## TASK OBJECTIVE
Could you repeat exactly the lines from the one containing "Below you'll find" through the last line of the records, with no pictures?

[Collected data entries]
================
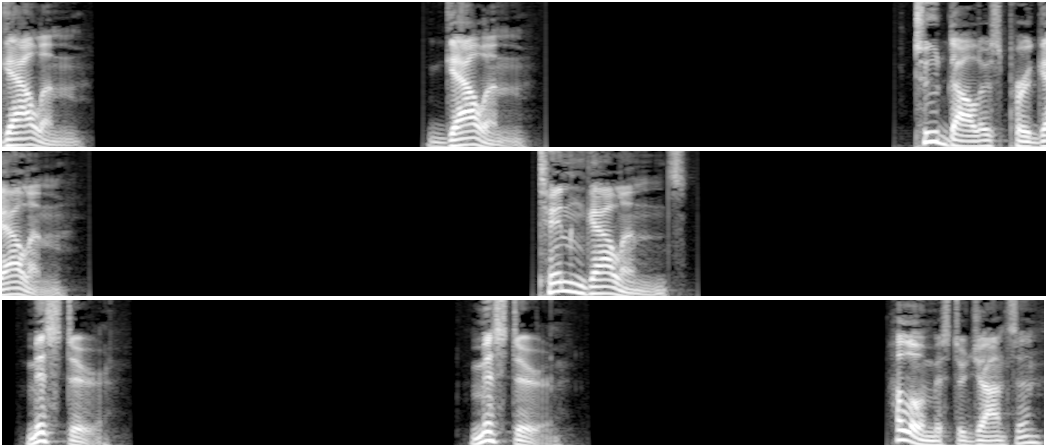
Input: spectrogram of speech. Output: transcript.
Gallon. Gallon. Two dollars per gallon. Ten gallons. Mister. Mister. Hello, Mr. Johnson.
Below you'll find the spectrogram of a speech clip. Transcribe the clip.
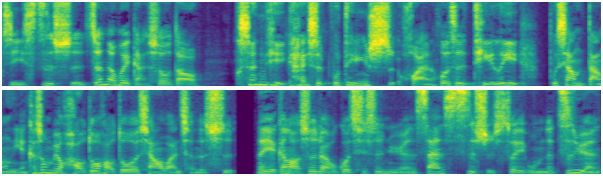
几、四十，真的会感受到身体开始不听使唤，或者是体力不像当年。可是我们有好多好多想要完成的事。那也跟老师聊过，其实女人三四十岁，我们的资源、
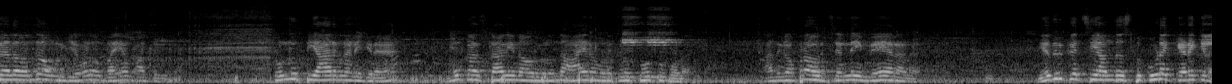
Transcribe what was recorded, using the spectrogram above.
மேலே வந்து அவங்களுக்கு எவ்வளோ பயம் பார்த்துக்கிட்டேன் தொண்ணூற்றி ஆறுன்னு நினைக்கிறேன். மு க ஸ்டாலின் அவர்கள் வந்து ஆயிரம் வழக்கில் தோற்று போனார். அதுக்கப்புறம் அவர் சென்னை மேயர் ஆனார் எதிர்க்கட்சி அந்தஸ்து கூட கிடைக்கல.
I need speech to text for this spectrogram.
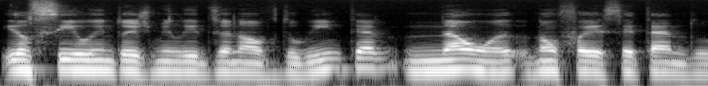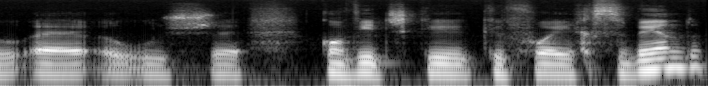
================
## EXERCISE RESULT
Below you'll find the spectrogram of a speech clip. Transcribe the clip.
几、四十，真的会感受到身体开始不听使唤，或者是体力不像当年。可是我们有好多好多想要完成的事。那也跟老师聊过，其实女人三四十岁，我们的资源、
Transcribe what was recorded, using the spectrogram above.
மேலே வந்து அவங்களுக்கு எவ்வளோ பயம் பார்த்துக்கிட்டேன் தொண்ணூற்றி ஆறுன்னு நினைக்கிறேன். மு க ஸ்டாலின் அவர்கள் வந்து ஆயிரம் வழக்கில் தோற்று போனார். அதுக்கப்புறம் அவர் சென்னை மேயர் ஆனார் எதிர்க்கட்சி அந்தஸ்து கூட கிடைக்கல.
I need speech to text for this spectrogram.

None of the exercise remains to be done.